The onset of rainy season brings about a three-month long frenzy in which residents are determined to harvest mukauw’u. Irene Mwikali is one such enthusiast, who has seen her consumption decline thanks not only because it’s hard for people outside the region border Chyullu Hills National Park where they grow this vegetable but also due an intense pressure from stereotypes and competition with other vegetables exotic alike – all while fenced off within your own backyard.
In a bid to reverse the trend and prevent eminent outage of the popular vegetable, residents in the region have embarked on domesticating the deciduous liana known scientifically as Kedrostis Pseudogijef even as scientists list the plant among hardy indigenous vegetables which hold the key to managing the adverse impacts of climate change.
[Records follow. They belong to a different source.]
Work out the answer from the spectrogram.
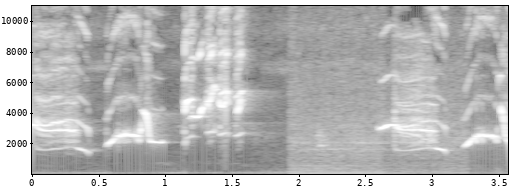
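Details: Kacer, or white-rumped shama, singing a combative provoking song: rich buzzy whistles sliding downward, quick fluttering bursts, a brief hissing break, then more falling whistled phrases over a low hum.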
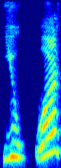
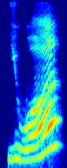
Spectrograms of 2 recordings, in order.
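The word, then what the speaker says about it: 유월: karena dia ada pengecualian bukan you work tapi You are bukan sip wall tapi Seaworld oke lalu untuk pengucapan lidah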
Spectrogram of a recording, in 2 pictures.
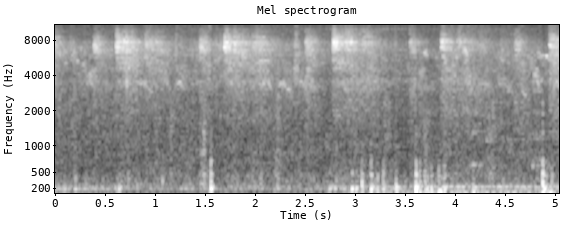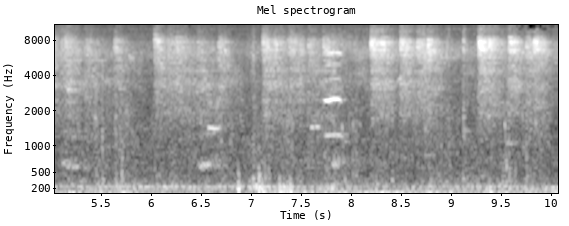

“Mukauw’u is our favourite vegetable. We no longer go far to access it,” Ms Mwikali said while filling her basket from a giant shrub planted by her grandmother three years ago. The vegetable is known for emitting a pungent smell during cooking. “However, we discard the water we use to boil mukauw’u to clear the strong smell. The vegetable is irresistibly tasty even when it is not fried. We eat it with ugali and mash with githeri,” Ms Mwikali added.